Last updated: 12 May 2021

Find a rails template based on a GOV.UK URL or vice verca

When making changes to a template in one of our frontend apps it’s often beneficial to see a rendered page with your change so that you can effectively test it. This can be difficult when developing within gov.uk as we have several frontend apps which control different parts of the site, sometimes overlapping in sections that they take responsibility for. This document details ways in which you can bypass this issue.

Option 1: Use the GOV.UK browser extension

The GOV.UK browser extension provides a number of details on a given page on GOV.UK, including the app which renders that page. This can be a good start in working out which template renders a particular page, however doesn’t help when ou are trying to find a URL based on static analysis of our frontend apps.

Option 2: Check the routes file in a given app

As our frontend apps are all ruby on rails apps, it can be assumed that most views follow the typical MVC flow of a route being specified in routes.rb, this route calling a controller, that controller rendering a view and that view being located in app/views of a given application, identified in line with the name of the controller and the action within that controller. For example: a route could be specified that whenever the path /government/organisations is hit, it calls the index action of the organisations controller (shorthanded to organisations#index), this controller would then render at app/views/organisations/index.html.erb. You can follow this both path to template and template to path.

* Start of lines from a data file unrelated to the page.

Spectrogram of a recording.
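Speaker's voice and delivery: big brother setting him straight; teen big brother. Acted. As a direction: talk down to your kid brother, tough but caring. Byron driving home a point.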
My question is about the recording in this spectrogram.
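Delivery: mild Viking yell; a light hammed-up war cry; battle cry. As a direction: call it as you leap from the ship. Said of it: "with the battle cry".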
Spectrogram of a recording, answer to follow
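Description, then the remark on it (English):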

A downside of this technique is that we allow publishers to set unique slugs for their content, which can’t be easily interpreted via static analysis.

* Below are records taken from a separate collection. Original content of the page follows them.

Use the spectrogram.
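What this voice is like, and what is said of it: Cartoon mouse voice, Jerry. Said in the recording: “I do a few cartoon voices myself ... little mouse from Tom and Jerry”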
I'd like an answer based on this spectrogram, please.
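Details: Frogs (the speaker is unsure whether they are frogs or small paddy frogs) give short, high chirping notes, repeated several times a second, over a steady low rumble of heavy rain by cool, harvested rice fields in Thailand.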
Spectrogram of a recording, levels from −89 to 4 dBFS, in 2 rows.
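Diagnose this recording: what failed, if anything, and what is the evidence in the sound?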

Option 3: Use Kibana to find a controller or path

Kibana is an interface for traversing logs on GOV.UK and includes a lot of useful information, such which controller and which route a given path is rendered by. In order to access it you’ll first need access to logit (specific instructions on how to successfully sign into logit can be found here, ensure that you’re part of the govuk gmail group before following these steps).

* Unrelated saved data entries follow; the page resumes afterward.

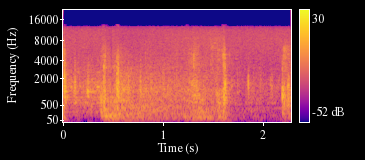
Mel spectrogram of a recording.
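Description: Skateboard wheels rolling on a smooth indoor floor with a low rumble, broken by several sharp board clacks.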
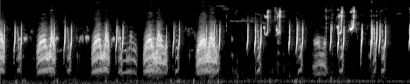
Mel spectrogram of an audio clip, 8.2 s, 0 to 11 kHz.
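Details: Quail voice offered for hunting in the 2026 season. Harsh, gargled bursts come roughly once a second, then shift into a scatter of thin, high, quick chirps.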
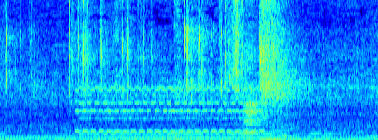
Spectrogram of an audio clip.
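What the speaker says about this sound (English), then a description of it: "Mom, phone." A telephone rings with a steady electronic trill through about a second and a half, heard over a constant noisy background with people talking nearby.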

You can find a lot of useful tips and instructions on using Kibana, including this particular use case, here.